Photo Credit- Wikipedia
Not so very long ago, if a dead bird were found in Hong Kong that tested positive for HPAI H5, one could have reasonably assumed the culprit to be H5N1. That was, for nearly two decades, the only HPAI H5 threat on our radar.
Things began to change about two years ago with the rapid emergence of number of new HPAI subtypes, so we must now consider H5N6, H5N8, and H5N2 as possible suspects as well.
HPAI H5N6 first showed up in Hong Kong last spring (see Wild Bird Found Infected With H5N6) carried by a peregrine falcon, and H5N8 and H5N2 are both causing havoc on the island of Taiwan, 500 miles to their east, and on the Chinese mainland.
Conceivable, but far less likely, are subtypes H5N5, H5N3, and H5N9. All have been detected on the Chinese mainland, but all remain minor players.
Hong Kong – which was the site of the first known cluster of human H5N1 cases nearly 20 years ago – is one of the few places in the world where public health authorities take notice of something as seemingly inconsequential as a single sick (or dead) bird.
We should get more specific test results narrowing down the subtype in the next few days.
Every winter, for the past decade, Hong Kong has reported the occasional wild or migratory bird with HPAI H5, and they have been blamed in the past for some poultry outbreaks. Accordingly, Hong Kong has put their well-practiced avian flu preparedness plans into motion, as they gird themselves for another winter’s bird flu season.
This announcement from Hong Kong’s News.Gov.Hk.
Preliminary testing of an Oriental magpie robin found in Kwai Chung has returned a positive result for the H5 avian influenza virus, a spokesman for the Agriculture, Fisheries and Conservation Department (AFCD) said today (November 18), adding that further confirmatory tests are being conducted.
The dead bird was found and collected on the second floor staircase of Wing Yiu House, Lai Yiu Estate, Kwai Chung, yesterday (November 17). Oriental magpie robins are common resident birds in Hong Kong.

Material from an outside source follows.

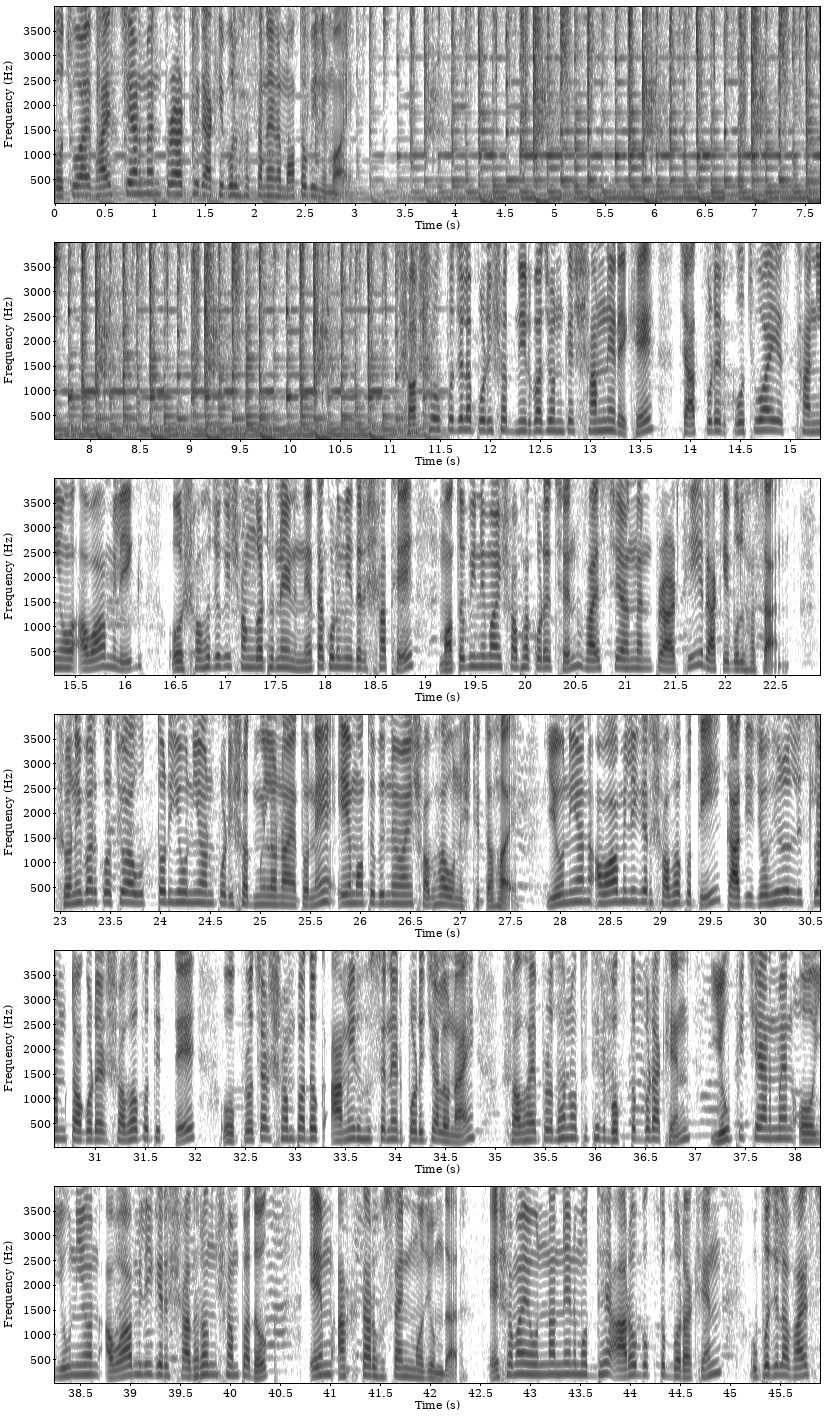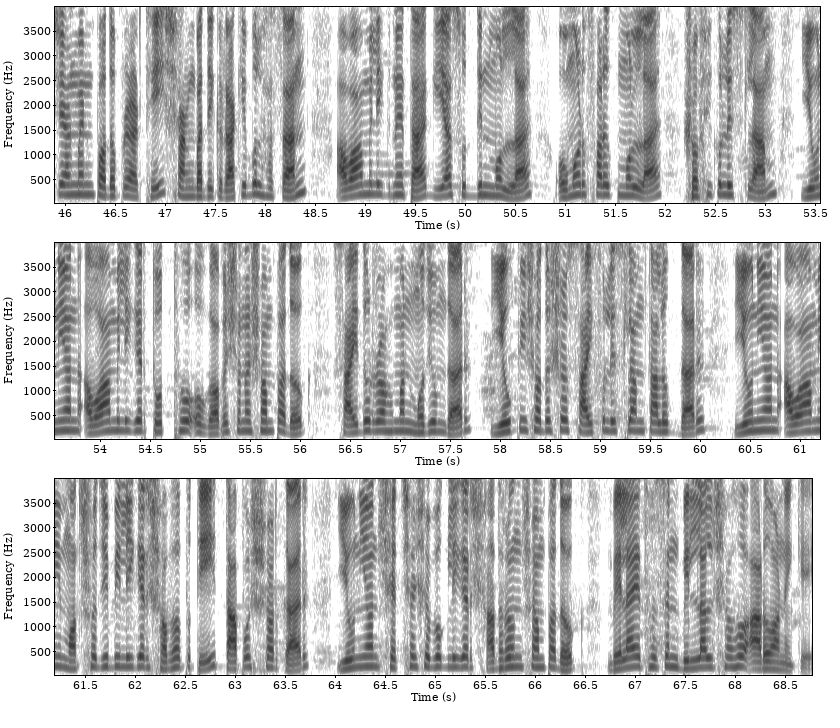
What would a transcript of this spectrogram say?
কচুয়ায় vice chairman প্রার্থী রাকিবুল হাসানের মতবিনিময়। শস্য উপজেলা পরিষদ নির্বাচনকে সামনে রেখে চাঁদপুরের কচুয়ায় স্থানীয় আওয়ামী লীগ ও সহযোগী সংগঠনের নেতাকর্মীদের সাথে মতবিনিময় সভা করেছেন ভাইস চেয়ারম্যান প্রার্থী রাকিবুল হাসান। শনিবার কচুয়া উত্তর ইউনিয়ন পরিষদ মিলনায়তনে এ মতবিনিময় সভা অনুষ্ঠিত হয়। ইউনিয়ন আওয়ামী লীগের সভাপতি কাজী জহিরুল ইসলাম টগরের সভাপতিত্বে ও প্রচার সম্পাদক আমির হোসেনের পরিচালনায় সভায় প্রধান অতিথির বক্তব্য রাখেন ইউপি চেয়ারম্যান ও ইউনিয়ন আওয়ামী লীগের সাধারণ সম্পাদক এম আখতার হুসাইন মজুমদার। এ সময় অন্যান্যের মধ্যে আরও বক্তব্য রাখেন উপজেলা ভাইস চেয়ারম্যান পদপ্রার্থী সাংবাদিক রাকিবুল হাসান, আওয়ামী লীগ নেতা গিয়াসউদ্দিন মোল্লা, ওমর ফারুক মোল্লা, শফিকুল ইসলাম, ইউনিয়ন আওয়ামী লীগের তথ্য ও গবেষণা সম্পাদক সাইদুর রহমান মজুমদার, ইউপি সদস্য সাইফুল ইসলাম তালুকদার, ইউনিয়ন আওয়ামী মৎস্যজীবী লীগের সভাপতি তাপস সরকার, ইউনিয়ন স্বেচ্ছাসেবক লীগের সাধারণ সম্পাদক বেলায়েত হোসেন বিল্লাল সহ আরও অনেকে।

The spokesman said cleaning and disinfection have been stepped up at the venue, adding that there are no poultry farms within 3 kilometres of the location where the dead bird was found.
In view of the case, the AFCD has phoned poultry farmers to remind them to strengthen precautionary and biosecurity measures against avian influenza. Letters have been issued to farmers, pet bird shop owners and licence holders of pet poultry and racing pigeons reminding them that proper precautions must be taken.
The spokesman said the department would conduct frequent inspections of poultry farms and the wholesale market to ensure that proper precautions against avian influenza have been implemented. The department will continue its wild bird monitoring and surveillance.
"People should avoid contact with wild birds and live poultry and their droppings. They should clean their hands thoroughly after coming into contact with them. The public can call 1823 for follow-up if they come across suspicious, sick or dead birds, including the carcasses of wild birds and poultry," the spokesman said.
The Food and Environmental Hygiene Department (FEHD) will continue to be vigilant over imported live poultry as well as live poultry stalls. It will also remind stall operators to maintain good hygiene.
The Department of Health will keep up with its health education to remind the public to maintain strict personal and environmental hygiene to prevent avian influenza.
The AFCD, the FEHD, the Customs and Excise Department and the Police will strive to deter the illegal import of poultry and birds into Hong Kong to minimise the risk of avian influenza outbreaks caused by imported poultry and birds that have not gone through inspection and quarantine.
All relevant government departments will continue to be highly vigilant and strictly enforce preventive measures against avian influenza. Health advice is available from the "H5N1 Health Advice" page on the AFCD website at www.afcd.gov.hk.
Ends/Wednesday, November 18, 2015
Issued at HKT 20:03